As the only exception to a Feature Film Official Section starring children and adolescents, Georgian film Parade, by Nino Zhvania, focuses on the reunion of three old friends in Tbilisi. The film is structured as a road movie, where the main characters travel by car, bus, running or strolling. The three characters are all over 50 and their lives have been marked by the Soviet past of a now independent country.
The film is inspired by Husbands (John Cassavetes, 1970), as well as by the director’s memories of the conversations between her father and his friends, part of the lost generation of Georgia.
– How does a 36-year-old director end up shooting a road movie starting three men over 50?
– The script was offered to me. Initially I was worried, since, as you mention, I am a woman and the main characters are three men that are my father’s age, but are not at all similar to him. I was worried about failing and not being able to capture the male universe of that generation. But I really liked the script, because it reminded me of the film Husbands, by John Cassavetes, with four male friends as the lead characters. I asked the actors to help me with the dialogues, to give them a more realistic touch. Two of the characters are not actors, so the work with them was different, since, in every take where the third character, who is an actor, stood out, the others felt inferior and did a worse job. So, I decided that they would develop their relationship in their own words. That’s why the film transmits such spontaneity. It was all a question of mutual trust.
– Would you consider your film as part of the road movie genre?
– Perhaps, it could be best affiliated to the road movie genre than any other, since it narrates a day in the life of the characters and, during that day, they travel by car, taxi, bus and walking along roads.
– The film portrays a male generation with a very stereotyped view of women. Have you presented this as criticism or as a reflection?

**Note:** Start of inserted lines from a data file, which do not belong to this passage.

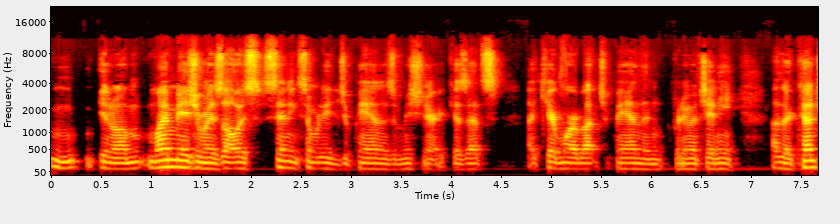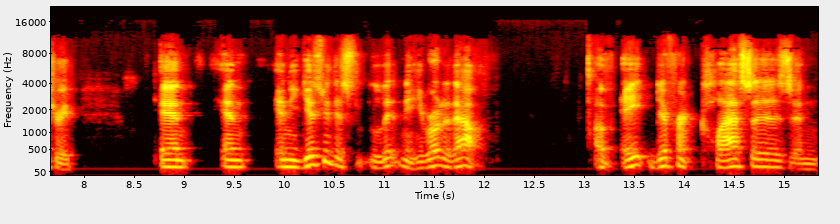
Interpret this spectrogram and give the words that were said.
you know my measurement is always sending somebody to japan as a missionary because that's i care more about japan than pretty much any other country. And and and he gives me this litany he wrote it out of eight different classes and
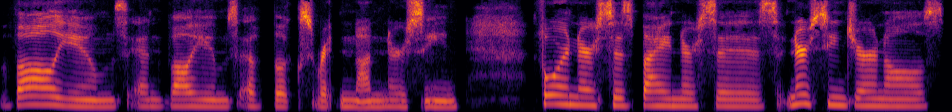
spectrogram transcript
volumes and volumes of books written on nursing for nurses, by nurses, nursing journals,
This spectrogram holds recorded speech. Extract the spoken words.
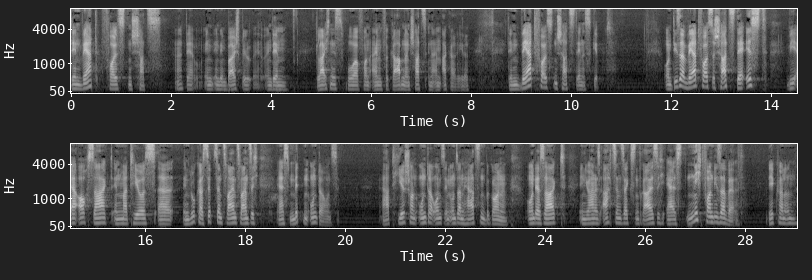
den wertvollsten Schatz. Der in, in dem Beispiel, in dem Gleichnis, wo er von einem vergrabenen Schatz in einem Acker redet. Den wertvollsten Schatz, den es gibt. Und dieser wertvollste Schatz, der ist, wie er auch sagt in Matthäus, äh, in Lukas 17, 22, er ist mitten unter uns. Er hat hier schon unter uns in unseren Herzen begonnen. Und er sagt in Johannes 18, 36, er ist nicht von dieser Welt. Wir können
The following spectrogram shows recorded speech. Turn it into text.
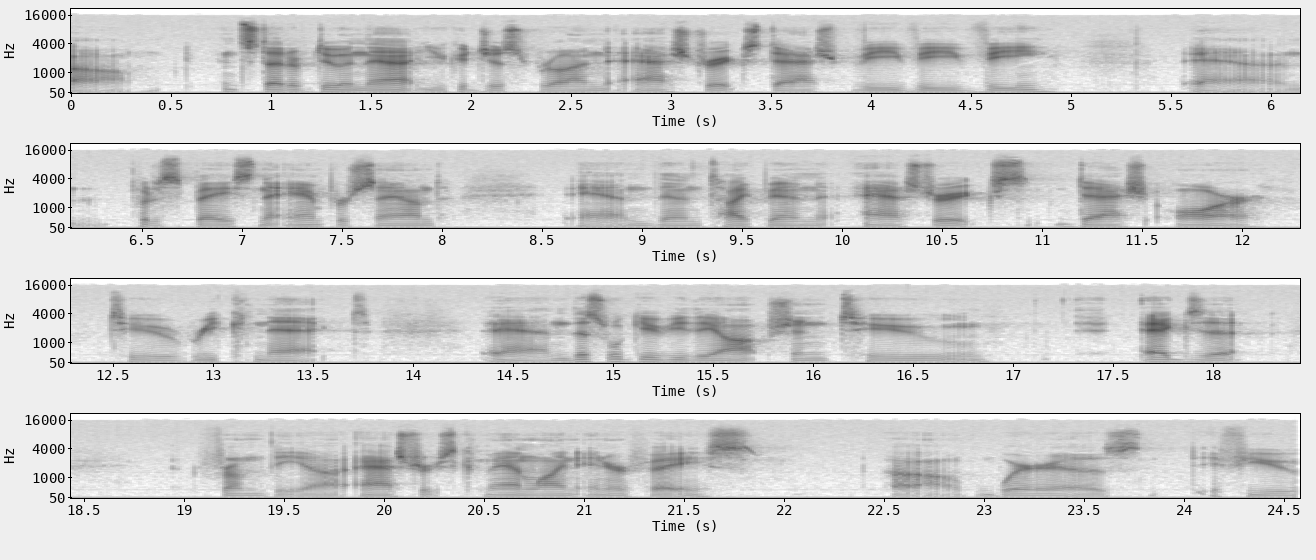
Uh, instead of doing that, you could just run asterisk dash vvv and put a space and an ampersand, and then type in asterisk dash r to reconnect and this will give you the option to exit from the uh, asterisk command line interface uh, whereas if you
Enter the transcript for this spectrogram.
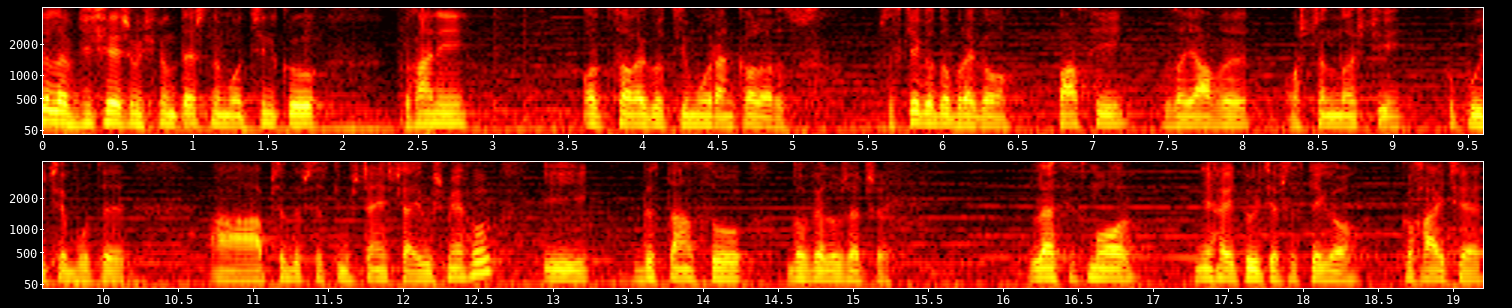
Tyle w dzisiejszym świątecznym odcinku. Kochani, od całego teamu Run Colors. Wszystkiego dobrego, pasji, zajawy, oszczędności, kupujcie buty, a przede wszystkim szczęścia i uśmiechu i dystansu do wielu rzeczy. Less is more, nie hejtujcie wszystkiego, kochajcie,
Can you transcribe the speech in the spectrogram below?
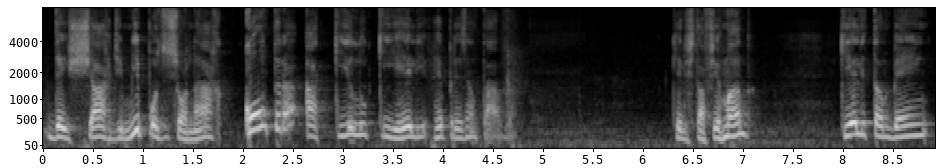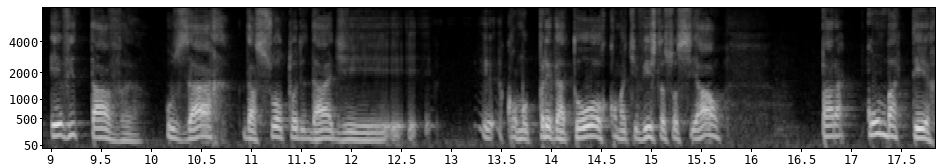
deixar de me posicionar contra aquilo que ele representava. que ele está afirmando? Que ele também evitava usar da sua autoridade eh, como pregador, como ativista social, para combater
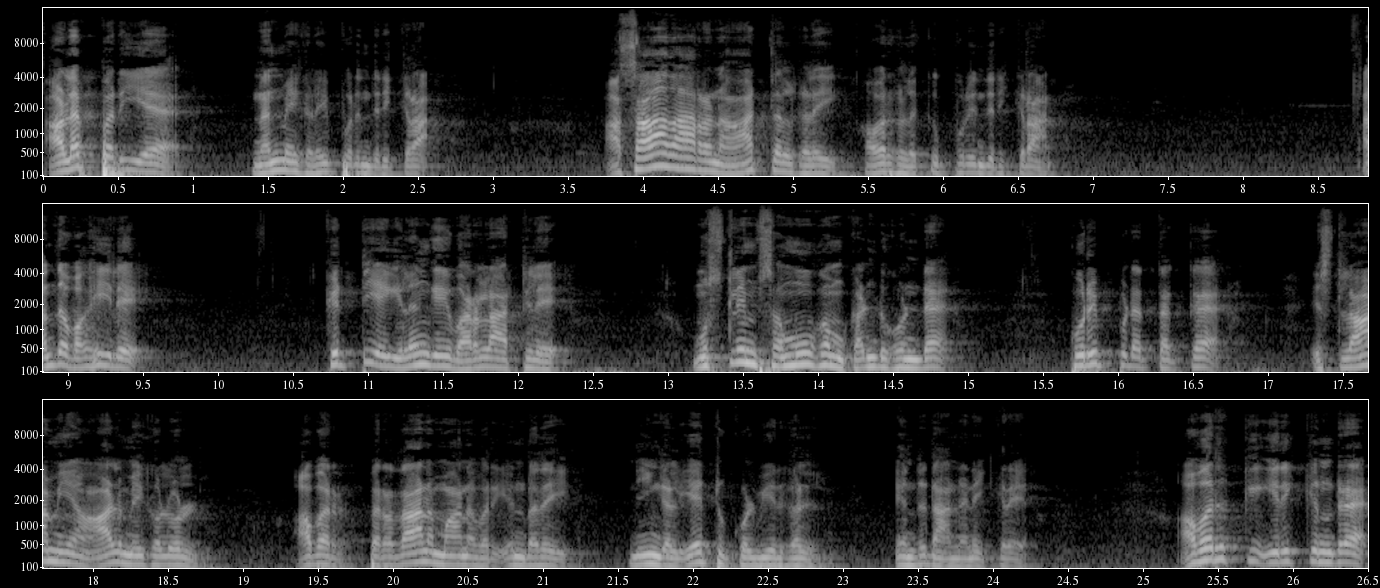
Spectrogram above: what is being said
அளப்பரிய நன்மைகளை புரிந்திருக்கிறான். அசாதாரண ஆற்றல்களை அவர்களுக்கு புரிந்திருக்கிறான். அந்த வகையிலே கிட்டிய இலங்கை வரலாற்றிலே முஸ்லிம் சமூகம் கண்டுகொண்ட குறிப்பிடத்தக்க இஸ்லாமிய ஆளுமைகளுள் அவர் பிரதானமானவர் என்பதை நீங்கள் ஏற்றுக்கொள்வீர்கள் என்று நான் நினைக்கிறேன். அவருக்கு இருக்கின்ற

– The three women that the main characters encounter are in their same situation, not in life, but in how they feel. They feel, like the men do, lost. In Georgia there is a big problem that is pointed out in the film with a sentence: one of the main characters is dancing with one of the women and he says that he hasn’t danced with his wife for the last 15 years. And this is something very sad that affects many families of previous generations: they live under the same roof, but they don’t have any contact. Luckily, the younger generations only live with who they choose to. I didn’t intend to show anything sexual, I wanted to display a warm relationship between two human beings. They spend a friendly and nice night together, in tune with each other.
– Parade is a film about people born in the Soviet era. What have the main challenges and problems of your parent’s generation been in adapting to current times?
– Most of them are lost, because they lived their youth during the Soviet era and then the USSR dissolved, and many feel lost in democracy. Because of this, the film is also about childhood, about regrets, about how they feel. When they are apart, they are very unhappy, and when they are together, they act like children because they are childhood friends. Some people have referred to them as losers, but I don’t see them that way, I consider that they are a product of the times they’ve had to live through.
– One of the assets of the film is the cinematography, under the responsibility of Gigi Samsonadze, with light and shadow contrasts that seem to be inspired by the Golden Age of Flemish painting. What instructions did you give her?
– The preproduction process was very extensive, so we pondered over the colors, the types of lenses and, in general, the direction of photography. We knew the film would require long takes. We wanted to give it a celluloid aspect, although its filmed digitally, and we used anamorphic lenses to give it a grainy feel. We used very little light, the least possible. We would shoot during dawn and dusk.
– Did you intend to include self-irony when one of the characters mentions that arthouse films are about idiots who walk up and down train tracks?
– (Laughter) It’s a joke, yes. I don’t share the idea of directors forcing the audience to be nervous for no reason. A good example is the tension generated on a train track, when you fear that a train will appear and run over the characters. I don’t understand why they would want to make you feel something like that.
– The song the old lady sings in the bus is quite shocking, because of its harsh lyrics. Is this a popular song in your country or did you write it for the film?
– It is a very old song and it’s called A Mother’s Heart. The old lady that appears in the film sings all the time and, when we were editing the film, we paid attention to that song in particular and considered the lyrics to be really tough. Since the editing of this scene was very complicated, the editor and I would listen to it over and over again; we started off disliking it and thinking it was too harsh, but then we started to hum it after hearing it so much and ended up including it.
– Are you afraid that only Georgians will be able to fully understand the pathos and conflicts of the film?
– To an extent, because there are many dialogues and, since we speak about feelings, it is quite international. There will be people that will feel something and people that won’t.